Mohamed Magid, the imam and executive director of the All Dulles Area Muslim Society in Sterling, tells me that he often tries to press men on their motivations before they convert and that he has even told couples he won’t marry them if he is not convinced the conversion is serious.
The pressures families place on young Muslims to marry someone of similar background can be counterproductive, says Jihad Turk, director of religious affairs at the Islamic Center of Southern California. Immigrant parents often want their children to find a spouse of the same nationality, an attitude that second-generation American Muslims find impractical, if not downright backward.
“We have at our center,” Turk says, “something like 60 different nationalities, and so we try our best to bring them together and say, ‘Yes, you like Pakistan. You like being Egyptian, or whatever, but your children are not that. They’re American, and so let’s come together. We’re a faith community. We’re not an Egyptian community or a Pakistani community.’” And focusing on common cultural customs, Turk argues, is less important than finding someone with common beliefs.
Just as assimilation has meant that there are few corners of the United States where Jews are unwelcome, intermarriage — and the assimilation that comes with it — is likely to make Americans more accepting of Muslims.
When Dia, who grew up in a black Baptist church, began dating a Muslim man in college, her mother was concerned. “For her this was a crack in God’s faith for me to want to marry someone who doesn’t believe Jesus Christ was our lord and savior,” Dia said. She did not convert but before she married, and since, her husband and her mother have had long conversations about faith.
Now, Dia says, “My family has accepted him with open arms. All of our views of Islam have changed because we’ve taken the time to educate ourselves. My mom finds herself defending his religion to others.”
This is borne out in survey data as well. In a 2011 study conducted by the Pew Forum on Religion and Public Life, 79 percent of Muslims rated their communities very positively as places to live.

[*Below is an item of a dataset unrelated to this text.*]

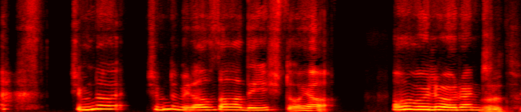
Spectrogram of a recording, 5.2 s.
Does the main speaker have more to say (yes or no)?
yes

And most think that “ordinary Americans are friendly (48 percent) or neutral (32 percent) toward Muslim Americans.”